Saturday, July 10, 2010

On Shaky Ground



# 4714



According to the Los Angeles Times, some seismologists fear the Mexicali 7.2 earthquake of last April has increased the chances of additional earthquakes occurring in Southern California over the next couple of years.


While accurate earthquake prediction remains an elusive goal, scientists are making progress on figuring out the interactions of fault lines and the factors that suggest a heightened threat of quakes.


The past several days have seen several high profile articles in the Los Angeles papers about this increased risk, including:



San Jacinto quake was triggered by Baja California temblor

Experts say April's 7.2 quake put more pressure on the San Jacinto fault, triggering the 5.4-magnitude temblor that shook much of Southern California on Wednesday.
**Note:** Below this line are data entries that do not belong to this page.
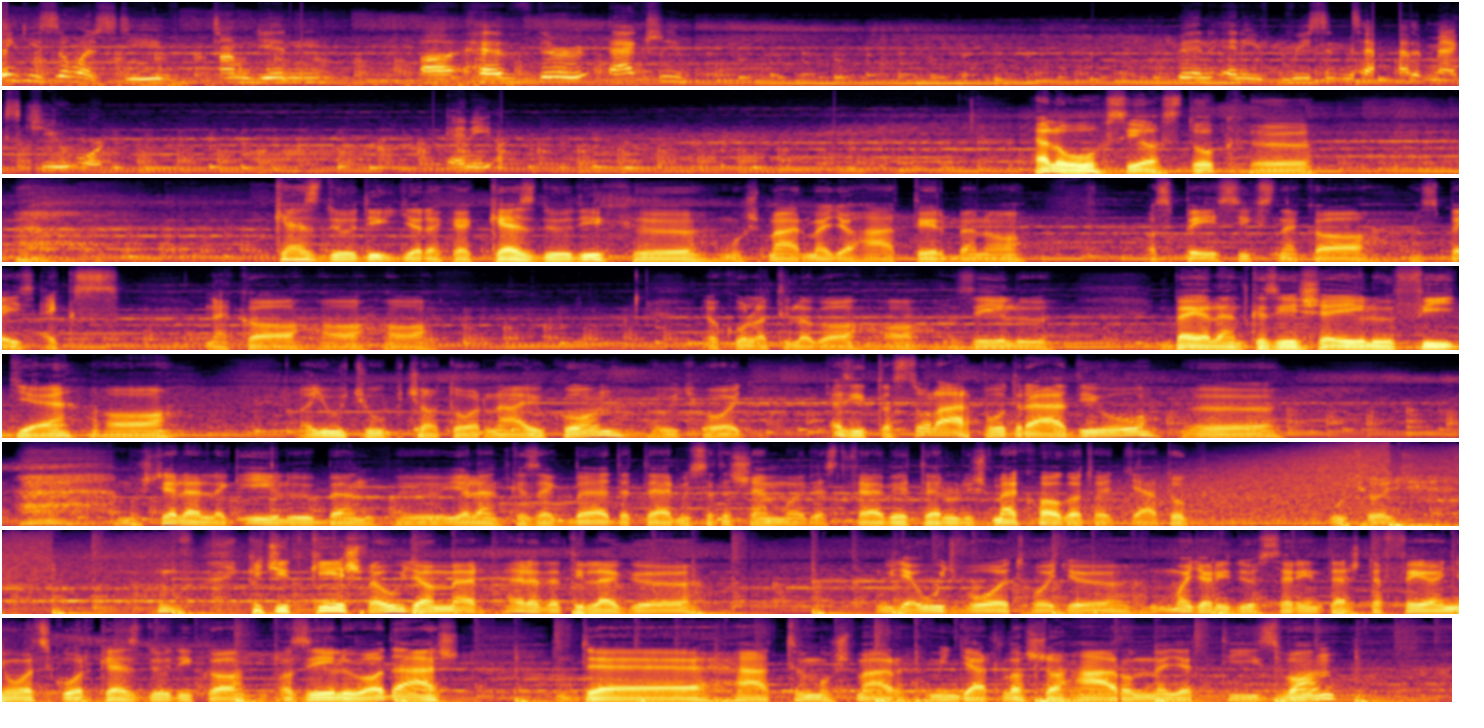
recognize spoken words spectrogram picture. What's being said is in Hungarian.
Thank you so much, Steve. Tom Gidden. Uh, have there actually been any recent mishaps at Max Q or any Hello, sziasztok! Kezdődik, gyerekek, kezdődik. Most már megy a háttérben a, a SpaceX-nek, a, a SpaceX-nek a, a, a gyakorlatilag a, a, az élő bejelentkezése, élő feedje a, a YouTube csatornájukon, úgyhogy ez itt a SolarPod Rádió. Ö, most jelenleg élőben jelentkezek be, de természetesen majd ezt felvételről is meghallgathatjátok, úgyhogy kicsit késve ugyan, mert eredetileg ugye úgy volt, hogy magyar idő szerint este fél nyolckor kezdődik a, az élő adás, de hát most már mindjárt lassan 3.4.10 van,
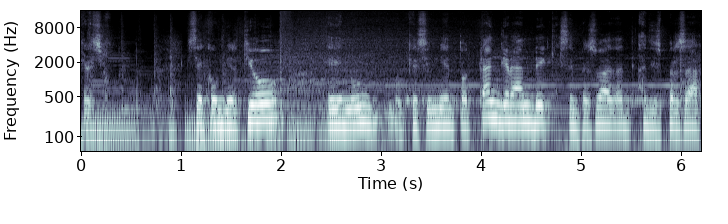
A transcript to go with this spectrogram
creció. Se convirtió en un crecimiento tan grande que se empezó a, a dispersar.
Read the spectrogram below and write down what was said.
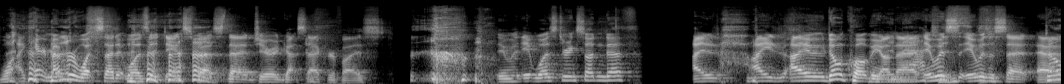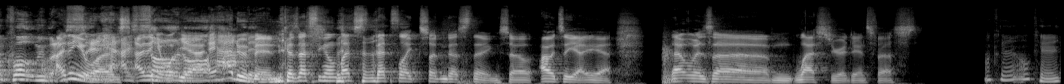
well, I can't remember what set it was at Dance Fest that Jared got sacrificed. It, it was during sudden death. I, I, I don't quote me on that. It was it was a set. At, Don't quote me, but I think it was. I I, think it was. it Yeah, it had to have been because that's the only, that's that's like sudden death thing. So I would say yeah, yeah. yeah. That was um, last year at Dance Fest. Okay, okay.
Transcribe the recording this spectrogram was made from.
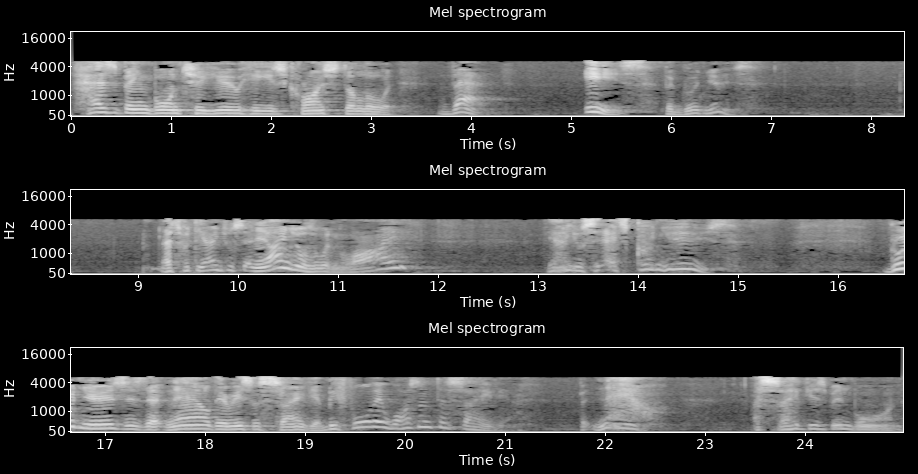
has been born to you. He is Christ the Lord. That is the good news. That's what the angels said. And the angels wouldn't lie. The angels said, That's good news. Good news is that now there is a Saviour. Before there wasn't a Saviour. But now a Saviour's been born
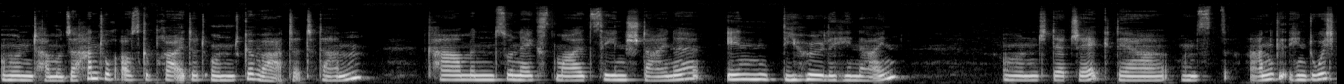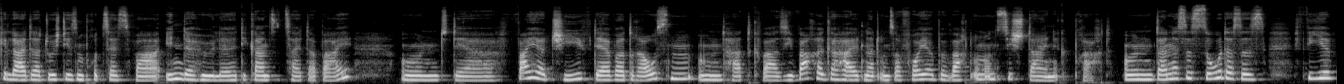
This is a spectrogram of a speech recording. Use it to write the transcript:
und haben unser Handtuch ausgebreitet und gewartet. Dann kamen zunächst mal zehn Steine in die Höhle hinein und der Jack, der uns hindurchgeleitet hat durch diesen Prozess, war in der Höhle die ganze Zeit dabei. Und der Fire Chief, der war draußen und hat quasi Wache gehalten, hat unser Feuer bewacht und uns die Steine gebracht. Und dann ist es so, dass es vier,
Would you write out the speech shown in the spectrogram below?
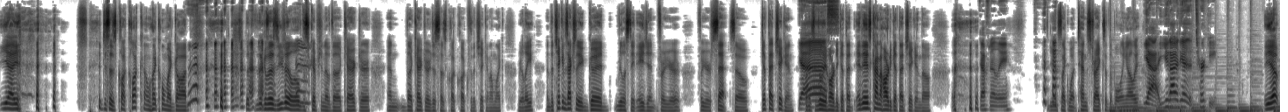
Yeah, yeah. it just says cluck cluck. I'm like, oh my god, because there's usually a little description of the character, and the character just says cluck cluck for the chicken. I'm like, really? And the chicken's actually a good real estate agent for your for your set. So get that chicken. But it's really hard to get that. It is kind of hard to get that chicken though. Definitely. it's like what ten strikes at the bowling alley. Yeah, you gotta get a turkey. Yep,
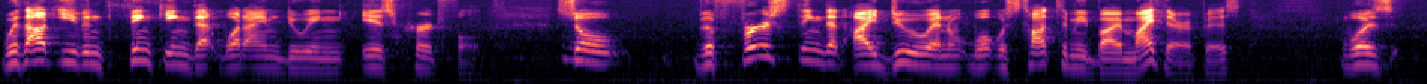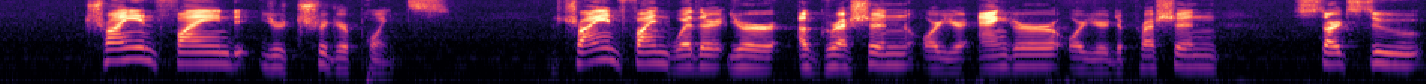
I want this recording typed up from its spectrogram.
without even thinking that what I'm doing is hurtful. So, the first thing that I do, and what was taught to me by my therapist, was try and find your trigger points. Try and find whether your aggression or your anger or your depression starts to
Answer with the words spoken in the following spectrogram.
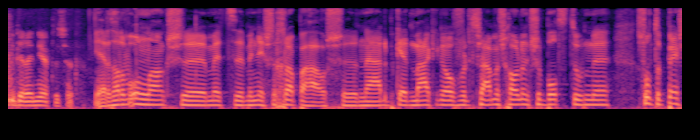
iedereen neer te zetten. Ja, dat hadden we onlangs uh, met minister Grappenhaus. Uh, na de bekendmaking over het samenscholingsverbod. Toen uh, stond de pers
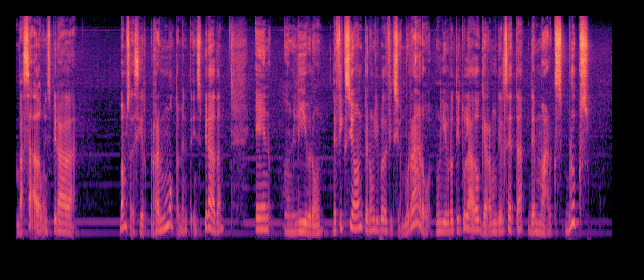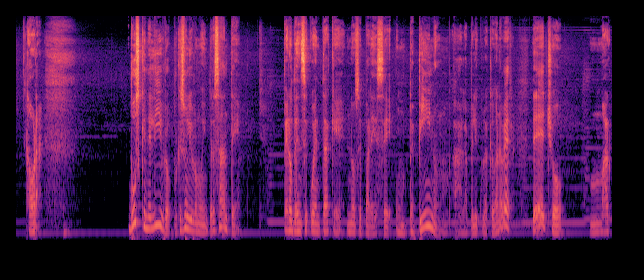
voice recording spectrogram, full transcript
basada o inspirada, vamos a decir remotamente inspirada, en un libro de ficción, pero un libro de ficción muy raro, un libro titulado Guerra Mundial Z de Marx Brooks. Ahora, busquen el libro, porque es un libro muy interesante, pero dense cuenta que no se parece un pepino a la película que van a ver. De hecho, Mark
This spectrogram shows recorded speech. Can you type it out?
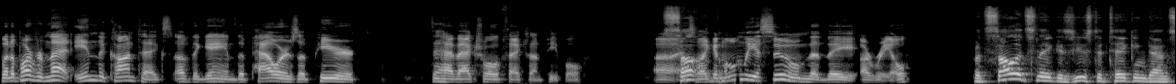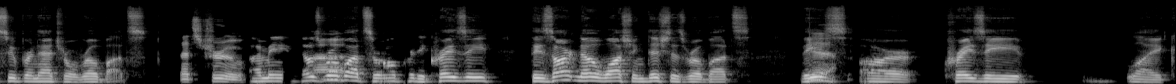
but apart from that in the context of the game the powers appear to have actual effect on people Uh, So- so I can only assume that they are real. But Solid Snake is used to taking down supernatural robots. That's true. I mean, those Uh, robots are all pretty crazy. These aren't no washing dishes robots. These are crazy, like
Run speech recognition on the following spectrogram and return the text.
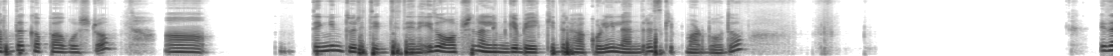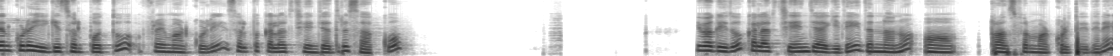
ಅರ್ಧ ಕಪ್ ಆಗುವಷ್ಟು ತೆಂಗಿನ ತುರಿ ತೆಗೆದಿದ್ದೇನೆ. ಇದು ಆಪ್ಷನಲ್ ನಿಮಗೆ ಬೇಕಿದ್ದರೆ ಹಾಕ್ಕೊಳ್ಳಿ ಇಲ್ಲಾಂದರೆ ಸ್ಕಿಪ್ ಮಾಡ್ಬೋದು. ಇದನ್ನು ಕೂಡ ಹೀಗೆ ಸ್ವಲ್ಪ ಹೊತ್ತು ಫ್ರೈ ಮಾಡ್ಕೊಳ್ಳಿ. ಸ್ವಲ್ಪ ಕಲರ್ ಚೇಂಜ್ ಆದರೆ ಸಾಕು. ಇವಾಗ ಇದು ಕಲರ್ ಚೇಂಜ್ ಆಗಿದೆ. ಇದನ್ನು ನಾನು ಟ್ರಾನ್ಸ್ಫರ್ ಮಾಡ್ಕೊಳ್ತಾ ಇದ್ದೇನೆ.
It rattled nerves but caused no major damage.

(Continue . . .)

Earthquake warning for California fault line proves accurate

July 8, 2010 |  9:01 am

California earthquake experts have been saying for weeks that the 7.2 temblor on Easter Sunday in Mexicali had placed pressure on two Southern California fault lines -- the Elisnore and the San Jacinto -- making quakes there more likely.

They proved prescient.

(Continue . . .)

Increased quake activity predicted for California faults

July 9, 2010 |  5:25 pm

There is growing concern among seismologists that the 7.2 Mexicali earthquake April 4 placed more pressure on Southern California's faults, resulting in increased quake activity over the last three months.

The latest evidence was Wednesday's magnitude 5.4 Collins Valley earthquake that rolled from the mountains south of Palm Springs, leaving no major damage but rattling nerves throughout the region.

(Continue . . .)



Earthquakes in California and the Pacific Northwest are like Hurricanes in Florida.   Little ones happen fairly often, but really bad ones – thankfully – are rare.


But they do happen.  And when they do, they can have devastating results.


An adverse side effect of these being rare events is that most people become complacent about preparing for them.  


John Solomon wrote last week on his always excellent In Case of Emergency blog about efforts by Orange County, California officials to encourage disaster preparations in:


A Promising Preparedness Idea From The OC: Residents Of Orange County Being Asked To “Promise To Prepare” For Disaster


This creative new initiative comes in response to the frustration officials have had making inroads on citizen readiness, highlighted by a study that found while more than 90% of Orange County residents are aware that emergency preparedness is important, 93% have made little or no preparations.


It’s a good article, so I’d invite you to read the whole thing.


Much of the United States (and the world) is susceptible to seismic events.   And Southern California is certainly no exception.




While it may be a long time before the next major earthquake strikes a populated region of the United States, it will happen. 


And when it does, it will have been better to have been prepared for years in advance rather than being a single day late.


For more on earthquake and general disaster preparedness, you might wish to look at these essays as well.


The L. A. County Emergency Survival Guide
An Appropriate Level Of Preparedness
FEMA Asks: Are You Earthquake Prepared?
Inside My Bug Out Bag
Red Cross Unveils `Do More Than Cross Your Fingers’ Campaign



And of course,  and FEMA are great resources for earthquake, and general, disaster preparedness information.